It should be noted that there are real public costs to providing access to records in compliance with the Tennessee Public Records Act – even if those records are just for inspection rather than for copies. Given the volume of records – physical and digital – now being produced, and the need to protect certain kinds of information (e.g., health records, Social Security numbers), it can take many hours of staff labor to comply with a relatively simple records request. 

City departments have devoted hundreds of hours during the past four years to fulfilling requests for copies or review of legal documents, e-mails, personnel files, and many other forms of public records. We have never refused or hindered access to those records, but some of the requests have been so voluminous that they have interfered with the ability of staff to do their other daily work.

Sometimes information requests are worded more broadly than necessary to produce the information being sought. In those cases, we try to work with the requestors to clarify the requests in ways that give them the information they want but limit hours of unnecessary labor.

As public officials, we accept our responsibility to be open and transparent. We also encourage members of the media and the general public to act responsibly in utilizing the provisions of the Public Records Act, bearing in mind that the real costs of compliance are borne by Tennessee taxpayers.

These are complicated issues, but the simple answer is that public records should be available for inspection at no cost.”
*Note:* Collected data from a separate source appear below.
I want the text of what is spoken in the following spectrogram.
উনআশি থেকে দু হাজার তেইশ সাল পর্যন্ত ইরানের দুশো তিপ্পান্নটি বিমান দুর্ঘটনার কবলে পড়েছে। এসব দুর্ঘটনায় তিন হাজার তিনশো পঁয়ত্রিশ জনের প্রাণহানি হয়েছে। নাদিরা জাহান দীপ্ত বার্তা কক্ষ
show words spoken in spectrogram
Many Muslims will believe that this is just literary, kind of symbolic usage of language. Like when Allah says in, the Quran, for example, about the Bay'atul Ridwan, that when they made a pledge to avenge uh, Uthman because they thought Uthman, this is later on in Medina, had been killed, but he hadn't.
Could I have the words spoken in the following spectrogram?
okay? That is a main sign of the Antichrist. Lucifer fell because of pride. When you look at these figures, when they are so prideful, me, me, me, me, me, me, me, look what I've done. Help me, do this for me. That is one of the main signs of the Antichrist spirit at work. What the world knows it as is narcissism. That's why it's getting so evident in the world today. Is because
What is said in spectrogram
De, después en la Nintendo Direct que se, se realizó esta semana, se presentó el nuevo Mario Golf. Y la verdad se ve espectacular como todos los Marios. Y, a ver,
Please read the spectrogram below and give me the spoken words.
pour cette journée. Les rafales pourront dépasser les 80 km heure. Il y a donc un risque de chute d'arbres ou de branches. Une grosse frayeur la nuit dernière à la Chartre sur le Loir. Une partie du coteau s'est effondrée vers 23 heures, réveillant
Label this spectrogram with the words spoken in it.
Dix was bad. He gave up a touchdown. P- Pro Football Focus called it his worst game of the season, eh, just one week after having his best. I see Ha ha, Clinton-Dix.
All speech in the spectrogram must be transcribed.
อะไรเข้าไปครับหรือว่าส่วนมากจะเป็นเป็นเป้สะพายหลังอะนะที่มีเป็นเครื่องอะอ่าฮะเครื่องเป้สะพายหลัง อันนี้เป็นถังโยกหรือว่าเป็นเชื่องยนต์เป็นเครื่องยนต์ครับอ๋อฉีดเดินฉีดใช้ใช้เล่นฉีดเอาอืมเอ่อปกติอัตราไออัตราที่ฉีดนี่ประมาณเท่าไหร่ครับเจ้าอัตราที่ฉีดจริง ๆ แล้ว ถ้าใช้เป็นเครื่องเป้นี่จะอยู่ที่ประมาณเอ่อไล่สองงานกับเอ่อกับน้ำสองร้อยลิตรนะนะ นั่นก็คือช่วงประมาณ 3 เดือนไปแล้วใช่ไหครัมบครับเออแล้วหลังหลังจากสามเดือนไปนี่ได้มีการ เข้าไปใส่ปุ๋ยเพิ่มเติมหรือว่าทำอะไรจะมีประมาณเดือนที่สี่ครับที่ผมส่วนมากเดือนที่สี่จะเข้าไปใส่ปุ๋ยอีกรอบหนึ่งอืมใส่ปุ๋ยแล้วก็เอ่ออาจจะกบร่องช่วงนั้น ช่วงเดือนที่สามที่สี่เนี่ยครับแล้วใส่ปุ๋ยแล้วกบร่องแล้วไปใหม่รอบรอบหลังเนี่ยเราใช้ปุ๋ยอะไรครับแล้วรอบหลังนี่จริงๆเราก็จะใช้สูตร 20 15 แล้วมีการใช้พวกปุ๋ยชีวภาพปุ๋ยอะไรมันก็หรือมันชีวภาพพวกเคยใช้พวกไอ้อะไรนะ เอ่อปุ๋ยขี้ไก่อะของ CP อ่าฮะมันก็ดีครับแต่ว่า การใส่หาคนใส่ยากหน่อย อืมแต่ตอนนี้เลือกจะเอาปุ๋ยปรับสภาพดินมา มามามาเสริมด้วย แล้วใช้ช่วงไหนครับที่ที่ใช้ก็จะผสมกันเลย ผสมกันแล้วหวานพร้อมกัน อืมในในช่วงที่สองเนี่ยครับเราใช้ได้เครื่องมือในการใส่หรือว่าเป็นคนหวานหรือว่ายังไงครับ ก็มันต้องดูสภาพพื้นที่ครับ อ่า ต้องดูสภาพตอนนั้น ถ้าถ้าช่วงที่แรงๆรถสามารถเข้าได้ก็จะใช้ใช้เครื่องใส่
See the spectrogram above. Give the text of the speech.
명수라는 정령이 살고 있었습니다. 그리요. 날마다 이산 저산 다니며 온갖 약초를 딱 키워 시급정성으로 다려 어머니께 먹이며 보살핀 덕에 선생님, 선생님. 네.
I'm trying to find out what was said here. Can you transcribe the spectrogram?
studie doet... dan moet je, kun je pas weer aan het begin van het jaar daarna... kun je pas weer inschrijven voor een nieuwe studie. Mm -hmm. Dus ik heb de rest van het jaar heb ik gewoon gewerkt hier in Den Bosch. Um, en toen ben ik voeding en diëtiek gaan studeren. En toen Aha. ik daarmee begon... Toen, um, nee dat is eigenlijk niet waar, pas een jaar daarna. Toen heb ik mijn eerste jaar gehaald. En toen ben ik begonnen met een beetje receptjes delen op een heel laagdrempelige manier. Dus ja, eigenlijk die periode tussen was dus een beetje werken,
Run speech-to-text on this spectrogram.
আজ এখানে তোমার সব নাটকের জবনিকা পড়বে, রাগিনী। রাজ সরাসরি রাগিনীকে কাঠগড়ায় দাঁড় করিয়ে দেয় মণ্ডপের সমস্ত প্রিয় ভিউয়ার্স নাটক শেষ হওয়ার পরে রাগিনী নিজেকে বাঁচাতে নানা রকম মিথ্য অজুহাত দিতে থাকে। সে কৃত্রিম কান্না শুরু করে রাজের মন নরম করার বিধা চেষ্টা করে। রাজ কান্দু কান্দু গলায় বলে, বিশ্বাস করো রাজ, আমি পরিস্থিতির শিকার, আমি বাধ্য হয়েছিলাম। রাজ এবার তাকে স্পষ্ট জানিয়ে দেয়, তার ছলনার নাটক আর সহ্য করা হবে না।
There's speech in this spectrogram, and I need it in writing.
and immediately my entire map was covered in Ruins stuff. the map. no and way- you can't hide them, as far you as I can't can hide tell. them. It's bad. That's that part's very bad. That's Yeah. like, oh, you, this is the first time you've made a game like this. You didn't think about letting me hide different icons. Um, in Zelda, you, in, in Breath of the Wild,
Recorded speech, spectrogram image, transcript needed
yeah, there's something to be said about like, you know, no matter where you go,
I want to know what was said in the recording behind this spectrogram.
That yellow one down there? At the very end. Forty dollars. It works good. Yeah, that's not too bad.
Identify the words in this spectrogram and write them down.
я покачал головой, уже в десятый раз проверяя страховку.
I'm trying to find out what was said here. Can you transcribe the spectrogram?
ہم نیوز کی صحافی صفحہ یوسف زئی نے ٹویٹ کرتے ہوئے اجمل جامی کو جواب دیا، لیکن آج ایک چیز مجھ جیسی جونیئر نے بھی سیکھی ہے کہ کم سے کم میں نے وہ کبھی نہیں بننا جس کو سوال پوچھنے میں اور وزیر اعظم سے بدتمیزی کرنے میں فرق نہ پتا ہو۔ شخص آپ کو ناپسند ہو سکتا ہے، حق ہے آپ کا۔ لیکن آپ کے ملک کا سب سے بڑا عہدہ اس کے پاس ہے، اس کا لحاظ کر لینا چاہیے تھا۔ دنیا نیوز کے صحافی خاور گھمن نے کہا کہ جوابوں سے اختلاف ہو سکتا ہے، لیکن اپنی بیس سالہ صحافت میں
For more information about the Office of Open Records’ request for comments and upcoming public hearings on the issue, see https://www.comptroller.tn.gov/openrecords.